Good at voice calls, but still some grumbles

Half of the total microphones are called upon for voice call duty, slightly more recessed into the casing for physical protection from wind noise, along with working with the new processors to better isolate speech from background hubbub. It's actually one of the areas where I — and the people I was calling — noticed a bigger improvement.

There's multipoint Bluetooth support as well, allowing you to simultaneously connect the headphones to two devices: a phone and a laptop, say. You can flip between them with a button tap, but they'll automatically switch to your phone if there's an incoming call. The downside is that you can't have multipoint and LDAC active at once.

That's not the only grumble. Getting going with iOS and macOS devices is more of a headache than it is with Android and Windows, where the WH-1000XM5 support Google's Fast Pair and Microsoft's Swift Pair systems; Sony is limited in just what it can do to overcome Apple's lumpy process for Bluetooth pairing of third-party accessories, of course. There's still no water resistance, either.

Frequent flyers may be frustated

My biggest issue with the WH-1000XM5 is likely to be one shared by other frequent-flyers.

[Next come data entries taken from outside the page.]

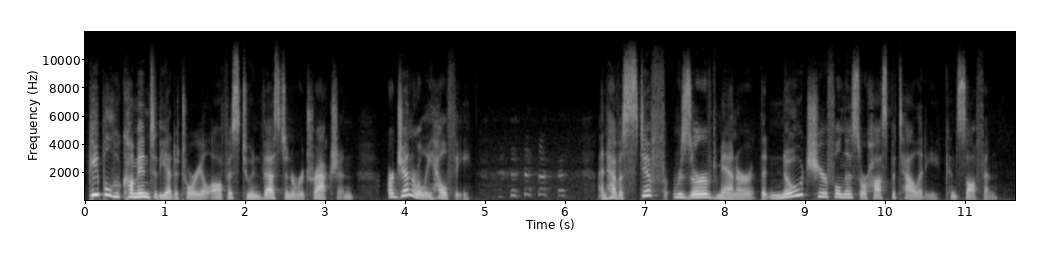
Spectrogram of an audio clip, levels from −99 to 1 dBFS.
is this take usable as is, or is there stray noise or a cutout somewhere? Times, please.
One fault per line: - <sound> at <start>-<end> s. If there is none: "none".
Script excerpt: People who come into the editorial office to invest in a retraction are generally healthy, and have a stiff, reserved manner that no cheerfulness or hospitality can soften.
- laugh at 5.2-6.1 s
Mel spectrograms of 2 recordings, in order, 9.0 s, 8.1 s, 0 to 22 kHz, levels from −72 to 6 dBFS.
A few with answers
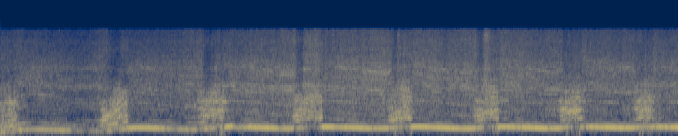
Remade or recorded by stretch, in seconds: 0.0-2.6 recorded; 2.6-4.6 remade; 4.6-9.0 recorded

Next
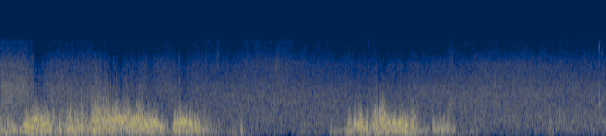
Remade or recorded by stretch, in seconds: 0.0-2.2 recorded; 2.2-6.1 remade; 6.1-6.6 recorded; 6.6-7.3 remade; 7.3-8.1 recorded

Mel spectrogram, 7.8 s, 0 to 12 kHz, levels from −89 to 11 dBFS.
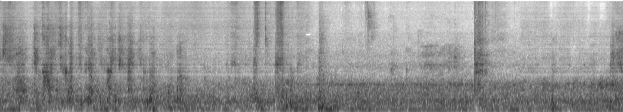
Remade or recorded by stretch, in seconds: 0.0-3.8 remade; 3.8-6.5 recorded; 6.5-7.8 remade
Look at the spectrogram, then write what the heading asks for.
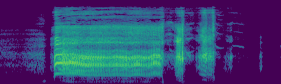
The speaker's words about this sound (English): He literally screams.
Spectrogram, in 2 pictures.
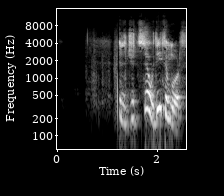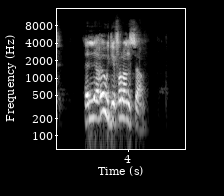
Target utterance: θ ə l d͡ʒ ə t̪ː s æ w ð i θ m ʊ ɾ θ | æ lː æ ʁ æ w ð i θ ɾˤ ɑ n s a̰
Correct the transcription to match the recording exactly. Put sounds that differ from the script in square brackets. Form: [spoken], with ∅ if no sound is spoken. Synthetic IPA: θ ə l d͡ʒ ə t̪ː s æ w ð i θ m ʊ ɾ θ | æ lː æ ʁ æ w ð i [f] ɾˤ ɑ n s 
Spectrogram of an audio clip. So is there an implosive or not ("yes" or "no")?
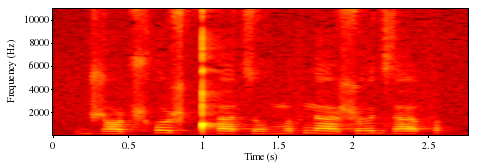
no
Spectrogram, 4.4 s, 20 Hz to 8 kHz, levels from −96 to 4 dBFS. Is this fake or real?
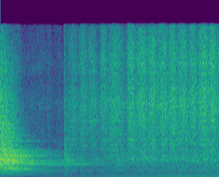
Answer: real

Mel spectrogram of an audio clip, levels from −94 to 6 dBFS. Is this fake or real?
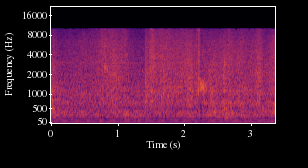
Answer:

Sony's aesthetic change looks slick, but it removes the hinges that allow the 1000XM4's to collapse down into a relatively compact bundle. Instead, the new design sees the ear cups rotate so that the headphones are flatter overall, but the solid headband won't allow them to pivot in.

It means that, though individually the band and ear cups themselves are a little smaller than those on the old headphones, collectively they just don't fold down as much. That's not just a scale issue but one of avoiding damage: when the WH-1000XM4 are folded, I've felt pretty confident dropping them into my backpack without their case. The headband gives the inner ear cups some protection.

That's not something I feel confident doing with the WH-1000XM5, however, since there's nothing in the way of puncturing the inner ear cup fabric (and potentially damaging the drivers inside). Sony's case is a fairly sizable thing, too — flatter than before, but also longer — and though I like the new, magnetically-covered accessory pocket tucked in the middle, the end result still feels needlessly large in my bag.

Battery life is excellent

At least battery life holds up. Sony quotes up to 30 hours with ANC switched on, or 40 hours with it off. Three minutes plugged into a USB-PD charger — which Sony doesn't include — is enough for up to three hours of playback. One of the things I've loved about previous generations of Sony's headphones has been the ability to do lengthy back-to-back trips without really needing to worry about running out of charge along the way, and the WH-1000XM5 don't change that.

As before, a sensor in the ear cups automatically pauses music playback when you take the headphones off, and resumes it when you put them back on again. It's one of those features you miss when you use headphones that don't include it.

Sony WH-1000XM5 Verdict

Interestingly, the WH-1000XM5 join, rather than replace, the 1000XM4's. The former go on sale at $399.99; the latter remain on shelves for $50 less than that, though fairly regular promotions mean you can usually find them cheaper still.

As for which you should buy, that's not the clear answer you might expect. Yes, Sony's newest headphones have slightly better ANC performance, but the audio changes will definitely come down to personal taste and the styles of music you listen to the most. The updated design, meanwhile, feels sleek and sturdy, but can't match that of the old version for travel convenience. And both persist with the annoying Sony foibles, like no USB-C audio and no waterproofing.

Anyone thinking about upgrading from the fourth-generation can probably sit tight until generation six arrives, while Apple's AirPods Max still have the edge in premium feel (even if they're considerably heavier and more expensive in the process). Road warriors looking for the tidiest bag might want to stick with the old WH-1000XM4 for their compact folding, but if active noise cancellation is — understandably — your primary concern, then the Sony WH-1000XM5 have the edge.